When we uncovered the issue with the evergreen funnel not working, we also noticed that the number of opens had decreased significantly.
So that meant that our emails were probably going into the promotions folder instead of the inbox (not good).
But since we hadn’t changed anything with the format of our emails, we determined that the problem was actually Gmail changing its algorithm on what it considers promotional content.
We’ve since changed our format so we’re able to deliver solid content to the people that want it—after all, they did opt in for it.
One way we did that was by avoiding spam trigger words (a powerful “email hack”) like “Buy”, “Discount”, “Cash”, and “Free Trial”.
And in the years since, we’ve only seen incredible growth of our email list (22,000+ and growing!).
Takeaway: Always be aware of changes to foundational systems like Google and Amazon. These platforms are regularly changing their algorithms and not staying on top of these changes can cause serious harm to your business.
Sales Decrease Reason #7: New Hires Aren’t Up to Par
We know, hiring is a hassle.
Glassdoor found that on average, it takes a little over 3 weeks to find a candidate that you think is a good fit for the job.

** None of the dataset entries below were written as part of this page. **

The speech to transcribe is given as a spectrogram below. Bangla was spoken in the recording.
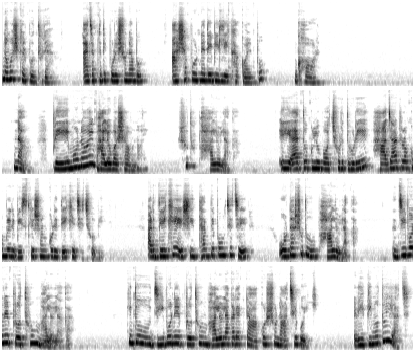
নমস্কার বন্ধুরা, আজ আপনাদের পড়ে শোনাব আশাপূর্ণা দেবীর লেখা গল্প, ঘর। না, প্রেমও নয়, ভালোবাসাও নয়, শুধু ভালো লাগা। এই এতগুলো বছর ধরে হাজার রকমের বিশ্লেষণ করে দেখেছে ছবি, আর দেখে সিদ্ধান্তে পৌঁছেছে, ওটা শুধু ভালো লাগা, জীবনের প্রথম ভালো লাগা। কিন্তু জীবনের প্রথম ভালো লাগার একটা আকর্ষণ আছে বই কি? রীতিমতোই আছে।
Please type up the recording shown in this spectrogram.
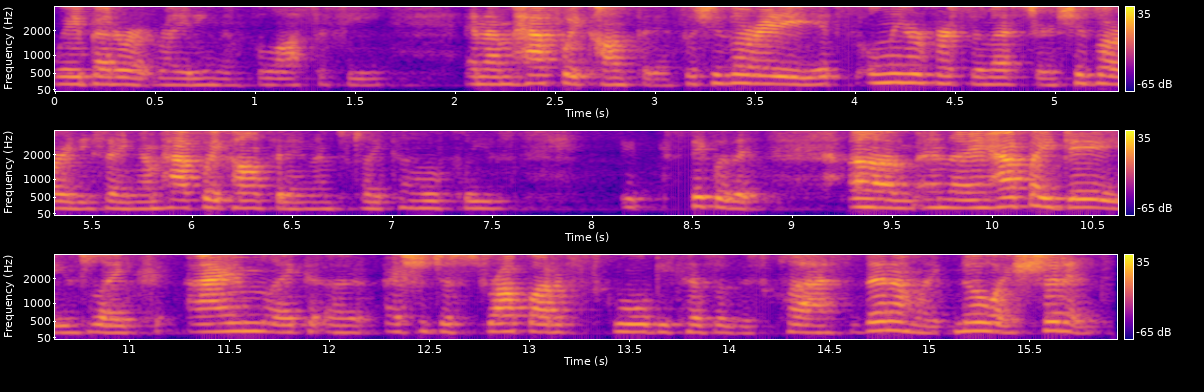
way better at writing than philosophy. And I'm halfway confident. So she's already, it's only her first semester, and she's already saying, I'm halfway confident. I'm just like, oh, please stick with it. Um, and I have my days like I'm like a, I should just drop out of school because of this class. Then I'm like, no, I shouldn't.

On top of that, it can take as long as 8 months (seriously) for an employee to ramp up to full productivity potential according to Harvard Business Review.
And when all is said and done, Tekshapers reports that the cost of replacing an employee is about 21% of their annual salary.

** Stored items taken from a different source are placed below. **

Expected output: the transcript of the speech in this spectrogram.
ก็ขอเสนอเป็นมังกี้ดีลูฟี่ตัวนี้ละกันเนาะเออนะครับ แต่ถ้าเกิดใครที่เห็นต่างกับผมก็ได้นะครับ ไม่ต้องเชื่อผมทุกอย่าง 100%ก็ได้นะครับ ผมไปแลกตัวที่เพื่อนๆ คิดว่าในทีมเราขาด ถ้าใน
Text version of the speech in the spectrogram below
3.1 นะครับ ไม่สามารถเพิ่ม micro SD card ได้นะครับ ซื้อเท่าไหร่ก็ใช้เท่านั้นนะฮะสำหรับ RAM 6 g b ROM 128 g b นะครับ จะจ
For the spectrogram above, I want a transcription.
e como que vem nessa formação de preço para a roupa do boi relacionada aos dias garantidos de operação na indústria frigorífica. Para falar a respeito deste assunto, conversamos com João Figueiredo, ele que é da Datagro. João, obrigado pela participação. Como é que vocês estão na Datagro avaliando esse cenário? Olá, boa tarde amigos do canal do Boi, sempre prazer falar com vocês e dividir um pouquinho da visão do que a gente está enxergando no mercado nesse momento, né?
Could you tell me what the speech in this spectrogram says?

Hiring sucks. And it’s expensive.
In fact, it’s exactly why we’ve positioned AutoGrow as a way to get digital marketing done without the headaches and high costs of hiring.

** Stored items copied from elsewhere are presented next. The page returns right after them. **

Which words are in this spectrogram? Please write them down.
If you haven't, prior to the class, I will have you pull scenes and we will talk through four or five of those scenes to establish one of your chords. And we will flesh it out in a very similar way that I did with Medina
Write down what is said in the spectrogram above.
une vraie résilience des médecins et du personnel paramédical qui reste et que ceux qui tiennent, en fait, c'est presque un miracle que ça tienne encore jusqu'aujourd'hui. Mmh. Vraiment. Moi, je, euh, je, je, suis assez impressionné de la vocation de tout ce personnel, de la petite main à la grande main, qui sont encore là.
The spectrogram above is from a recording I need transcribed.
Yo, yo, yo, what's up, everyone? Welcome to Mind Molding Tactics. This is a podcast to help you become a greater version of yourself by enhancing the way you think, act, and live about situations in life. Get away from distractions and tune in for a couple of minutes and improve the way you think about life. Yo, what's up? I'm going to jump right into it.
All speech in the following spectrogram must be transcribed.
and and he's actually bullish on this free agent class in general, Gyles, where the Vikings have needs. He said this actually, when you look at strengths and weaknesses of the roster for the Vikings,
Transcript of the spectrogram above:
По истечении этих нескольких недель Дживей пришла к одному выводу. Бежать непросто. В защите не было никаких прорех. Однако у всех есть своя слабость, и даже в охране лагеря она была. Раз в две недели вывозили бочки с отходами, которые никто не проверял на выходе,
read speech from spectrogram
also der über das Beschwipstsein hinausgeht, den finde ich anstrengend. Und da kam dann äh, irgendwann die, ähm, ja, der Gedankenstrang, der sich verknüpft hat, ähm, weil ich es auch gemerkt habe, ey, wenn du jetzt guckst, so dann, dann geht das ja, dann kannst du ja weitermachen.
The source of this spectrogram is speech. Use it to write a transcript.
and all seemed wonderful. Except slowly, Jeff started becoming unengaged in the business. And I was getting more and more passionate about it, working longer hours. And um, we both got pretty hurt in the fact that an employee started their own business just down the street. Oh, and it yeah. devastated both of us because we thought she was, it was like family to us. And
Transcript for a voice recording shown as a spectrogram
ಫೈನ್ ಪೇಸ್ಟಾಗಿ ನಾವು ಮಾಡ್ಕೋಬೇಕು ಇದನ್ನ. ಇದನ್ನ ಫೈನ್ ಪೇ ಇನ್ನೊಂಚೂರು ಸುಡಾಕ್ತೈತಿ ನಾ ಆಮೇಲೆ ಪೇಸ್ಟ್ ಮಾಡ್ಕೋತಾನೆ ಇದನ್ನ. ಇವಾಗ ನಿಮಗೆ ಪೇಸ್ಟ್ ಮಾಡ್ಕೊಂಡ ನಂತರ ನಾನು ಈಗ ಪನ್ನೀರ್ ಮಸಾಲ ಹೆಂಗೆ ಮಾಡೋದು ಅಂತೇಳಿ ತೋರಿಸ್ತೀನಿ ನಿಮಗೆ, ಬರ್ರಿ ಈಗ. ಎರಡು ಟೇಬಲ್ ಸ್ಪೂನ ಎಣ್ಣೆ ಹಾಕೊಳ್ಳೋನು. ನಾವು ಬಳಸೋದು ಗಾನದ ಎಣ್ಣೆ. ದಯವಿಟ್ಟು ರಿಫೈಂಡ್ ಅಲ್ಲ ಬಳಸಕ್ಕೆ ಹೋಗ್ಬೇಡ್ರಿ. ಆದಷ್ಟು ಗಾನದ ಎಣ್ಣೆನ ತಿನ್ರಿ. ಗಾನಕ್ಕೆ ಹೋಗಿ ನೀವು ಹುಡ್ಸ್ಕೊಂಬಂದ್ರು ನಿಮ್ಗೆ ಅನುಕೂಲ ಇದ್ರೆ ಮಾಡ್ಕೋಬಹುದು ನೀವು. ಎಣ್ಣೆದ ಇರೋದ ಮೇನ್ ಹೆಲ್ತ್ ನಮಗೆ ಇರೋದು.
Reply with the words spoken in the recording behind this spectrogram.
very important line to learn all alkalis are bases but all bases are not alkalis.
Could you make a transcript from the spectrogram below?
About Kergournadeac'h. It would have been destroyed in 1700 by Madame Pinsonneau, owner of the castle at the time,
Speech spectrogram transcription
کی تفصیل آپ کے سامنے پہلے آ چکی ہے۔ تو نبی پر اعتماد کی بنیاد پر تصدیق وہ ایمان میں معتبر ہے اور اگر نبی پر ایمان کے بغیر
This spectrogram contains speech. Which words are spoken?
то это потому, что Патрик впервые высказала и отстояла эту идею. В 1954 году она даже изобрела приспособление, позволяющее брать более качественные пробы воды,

Just check out our homepage.
But as pricey as hiring and firing can be, the worse scenario is keeping on an employee that isn’t performing as they should.
On the one hand, there are the employees who show up at work but simply don’t do the job they’re supposed to.
These are called the actively disengaged employees. And according to Gallup, they cost the U.S. $450 to $550 billion per year.
Added to that, disengaged employees have 37% higher absenteeism, 18% lower productivity, and 15% lower profitability.
Turned into a dollar amount, a disengaged employee will typically cost a business about 34% of that employee’s annual salary!
Now, Gallup reports that employee engagement was actually on the rise in 2019.
And while businesses have both reported higher and lower levels of engagement due to the recent pandemic, 51% of businesses haven’t seen a change according to HRO Today.
But in order to make your team as productive as possible, the best possible measure you can take is to hire the right people first.
And if you don’t, then run your business according to the old saying, “Hire slow and fire fast.”
Because as we saw, a poor employee can actually be costing your business about 1/3rd of what you’re paying them.
Takeaways: Hire the right people on the first go around.
This, of course, can be tough to do.
But the truth of the matter is that in most cases, spending a lot of extra time on hiring the right candidates can actually save you money in the end.
As a result, be sure to really test out potential candidates before giving them the job. Conduct several rounds of interviews. Check references. Request skill tests.
And always be sure they’re a fit for your company culture too.
So there you have it!
These are the top 7 most likely reasons behind your sales decrease recently.
And if you follow the takeaways outlined in each, I’m sure you can help plug that leak in your sales and start to recover the revenue lost along the way.
Now, if you want more help uncovering things that are leaking money and bleeding leads in your sales funnel and on your website, check out our 6-Figure Sales Funnel Training and our Proven Sales Conversion Pack.
And of course, you can always sign up for one of our monthly packages (just $7 to try us out for 7 days) and we’ll do all the heavy lifting of getting your sales back on track for you.
So, which of these reasons do you think is responsible for your sales decrease? And what are you going to do about it now that you know what the problem is in the first place?
Be sure to let me know in the comments below.
Keep AutoGrowin’, stay focused.